___ Supplied material ___

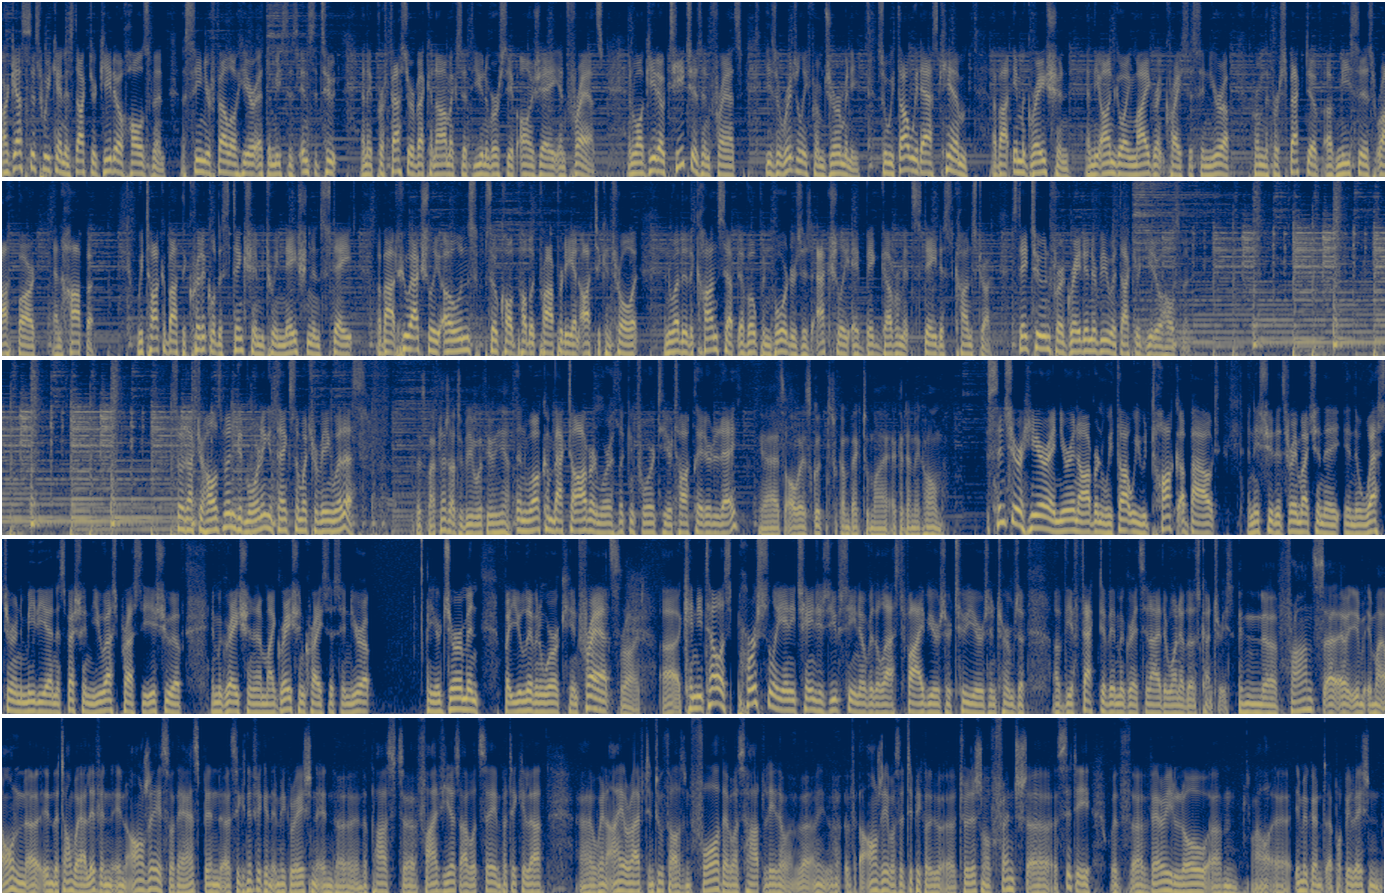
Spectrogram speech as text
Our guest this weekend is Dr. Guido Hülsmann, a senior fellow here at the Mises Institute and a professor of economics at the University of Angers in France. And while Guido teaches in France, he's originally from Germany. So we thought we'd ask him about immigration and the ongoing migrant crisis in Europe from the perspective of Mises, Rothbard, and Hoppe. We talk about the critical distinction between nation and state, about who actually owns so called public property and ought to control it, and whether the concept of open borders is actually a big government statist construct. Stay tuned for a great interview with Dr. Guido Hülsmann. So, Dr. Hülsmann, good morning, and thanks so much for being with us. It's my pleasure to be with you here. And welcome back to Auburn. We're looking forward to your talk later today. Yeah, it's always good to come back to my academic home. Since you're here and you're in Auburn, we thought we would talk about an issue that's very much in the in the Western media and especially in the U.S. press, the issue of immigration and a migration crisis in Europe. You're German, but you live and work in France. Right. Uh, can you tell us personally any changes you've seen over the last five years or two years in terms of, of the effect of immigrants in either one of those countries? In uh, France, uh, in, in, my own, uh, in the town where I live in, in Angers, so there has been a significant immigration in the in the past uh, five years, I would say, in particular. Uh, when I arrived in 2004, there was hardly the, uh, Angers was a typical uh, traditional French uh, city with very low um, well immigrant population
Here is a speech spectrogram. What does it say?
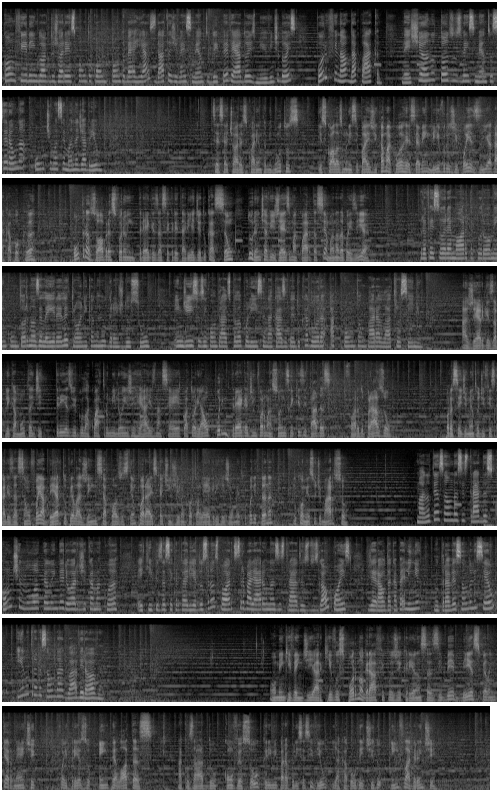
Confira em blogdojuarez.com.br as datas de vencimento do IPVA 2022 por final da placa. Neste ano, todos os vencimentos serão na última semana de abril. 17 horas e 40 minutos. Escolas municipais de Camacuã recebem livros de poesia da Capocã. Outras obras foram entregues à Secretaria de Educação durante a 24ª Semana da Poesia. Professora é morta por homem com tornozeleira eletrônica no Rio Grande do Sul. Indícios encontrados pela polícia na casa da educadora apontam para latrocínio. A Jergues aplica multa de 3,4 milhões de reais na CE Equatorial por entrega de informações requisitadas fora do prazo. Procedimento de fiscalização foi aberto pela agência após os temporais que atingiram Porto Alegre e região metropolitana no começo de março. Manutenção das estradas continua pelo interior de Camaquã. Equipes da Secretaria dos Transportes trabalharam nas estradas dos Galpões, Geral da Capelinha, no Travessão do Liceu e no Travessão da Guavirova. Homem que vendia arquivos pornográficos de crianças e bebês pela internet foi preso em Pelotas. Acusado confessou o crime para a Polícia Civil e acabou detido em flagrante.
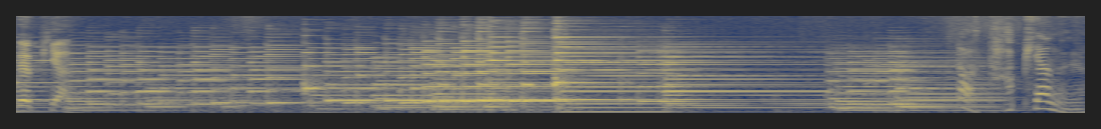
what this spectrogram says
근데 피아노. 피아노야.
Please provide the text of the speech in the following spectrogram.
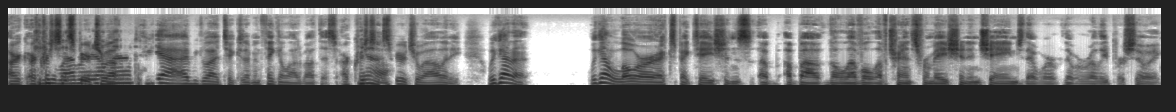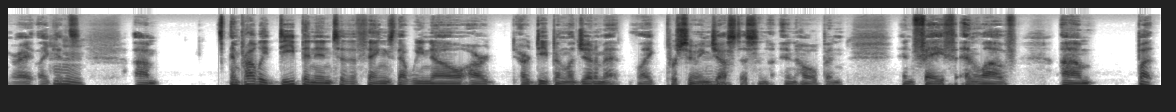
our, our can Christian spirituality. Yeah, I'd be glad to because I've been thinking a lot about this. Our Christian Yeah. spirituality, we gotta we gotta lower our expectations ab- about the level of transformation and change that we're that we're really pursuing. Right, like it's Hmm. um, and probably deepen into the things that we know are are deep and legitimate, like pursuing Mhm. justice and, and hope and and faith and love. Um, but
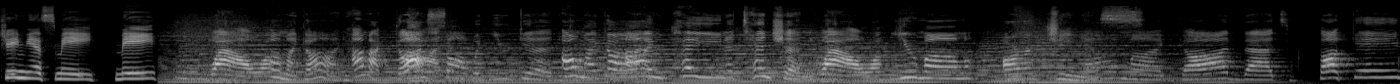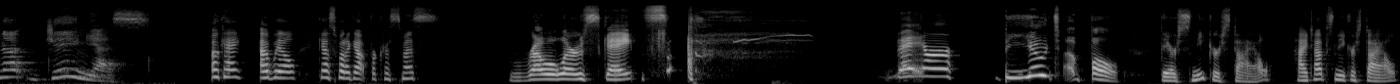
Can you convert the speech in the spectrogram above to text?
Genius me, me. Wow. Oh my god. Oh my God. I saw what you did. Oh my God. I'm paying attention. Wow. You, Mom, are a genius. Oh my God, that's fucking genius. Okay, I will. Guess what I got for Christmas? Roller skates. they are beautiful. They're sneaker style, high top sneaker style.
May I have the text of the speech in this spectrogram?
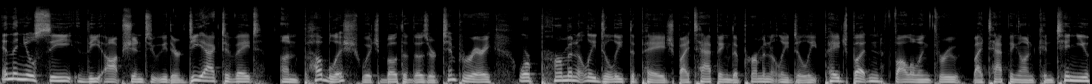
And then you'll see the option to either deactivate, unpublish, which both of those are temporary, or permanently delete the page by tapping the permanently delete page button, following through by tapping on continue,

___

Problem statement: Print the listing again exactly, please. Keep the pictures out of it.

Answer to this exercise:
Spectrogram speech as text
Our guest this weekend is Dr. Guido Hülsmann, a senior fellow here at the Mises Institute and a professor of economics at the University of Angers in France. And while Guido teaches in France, he's originally from Germany. So we thought we'd ask him about immigration and the ongoing migrant crisis in Europe from the perspective of Mises, Rothbard, and Hoppe. We talk about the critical distinction between nation and state, about who actually owns so called public property and ought to control it, and whether the concept of open borders is actually a big government statist construct. Stay tuned for a great interview with Dr. Guido Hülsmann. So, Dr. Hülsmann, good morning, and thanks so much for being with us. It's my pleasure to be with you here. And welcome back to Auburn. We're looking forward to your talk later today. Yeah, it's always good to come back to my academic home. Since you're here and you're in Auburn, we thought we would talk about an issue that's very much in the in the Western media and especially in the U.S. press, the issue of immigration and a migration crisis in Europe. You're German, but you live and work in France. Right. Uh, can you tell us personally any changes you've seen over the last five years or two years in terms of, of the effect of immigrants in either one of those countries? In uh, France, uh, in, in, my own, uh, in the town where I live in, in Angers, so there has been a significant immigration in the in the past uh, five years, I would say, in particular. Uh, when I arrived in 2004, there was hardly the, uh, Angers was a typical uh, traditional French uh, city with very low um, well immigrant population
Here is a speech spectrogram. What does it say?
Confira em blogdojuarez.com.br as datas de vencimento do IPVA 2022 por final da placa. Neste ano, todos os vencimentos serão na última semana de abril. 17 horas e 40 minutos. Escolas municipais de Camacuã recebem livros de poesia da Capocã. Outras obras foram entregues à Secretaria de Educação durante a 24ª Semana da Poesia. Professora é morta por homem com tornozeleira eletrônica no Rio Grande do Sul. Indícios encontrados pela polícia na casa da educadora apontam para latrocínio. A Jergues aplica multa de 3,4 milhões de reais na CE Equatorial por entrega de informações requisitadas fora do prazo. Procedimento de fiscalização foi aberto pela agência após os temporais que atingiram Porto Alegre e região metropolitana no começo de março. Manutenção das estradas continua pelo interior de Camaquã. Equipes da Secretaria dos Transportes trabalharam nas estradas dos Galpões, Geral da Capelinha, no Travessão do Liceu e no Travessão da Guavirova. Homem que vendia arquivos pornográficos de crianças e bebês pela internet foi preso em Pelotas. Acusado confessou o crime para a Polícia Civil e acabou detido em flagrante.
what this spectrogram says
근데 피아노. 피아노야.
Please provide the text of the speech in the following spectrogram.
our, our can Christian spirituality. Yeah, I'd be glad to because I've been thinking a lot about this. Our Christian Yeah. spirituality, we gotta we gotta lower our expectations ab- about the level of transformation and change that we're that we're really pursuing. Right, like it's Hmm. um, and probably deepen into the things that we know are are deep and legitimate, like pursuing Mhm. justice and, and hope and and faith and love. Um, but
Can you convert the speech in the spectrogram above to text?
Genius me, me. Wow. Oh my god. Oh my God. I saw what you did. Oh my God. I'm paying attention. Wow. You, Mom, are a genius. Oh my God, that's fucking genius. Okay, I will. Guess what I got for Christmas? Roller skates. they are beautiful. They're sneaker style, high top sneaker style.
May I have the text of the speech in this spectrogram?
And then you'll see the option to either deactivate, unpublish, which both of those are temporary, or permanently delete the page by tapping the permanently delete page button, following through by tapping on continue,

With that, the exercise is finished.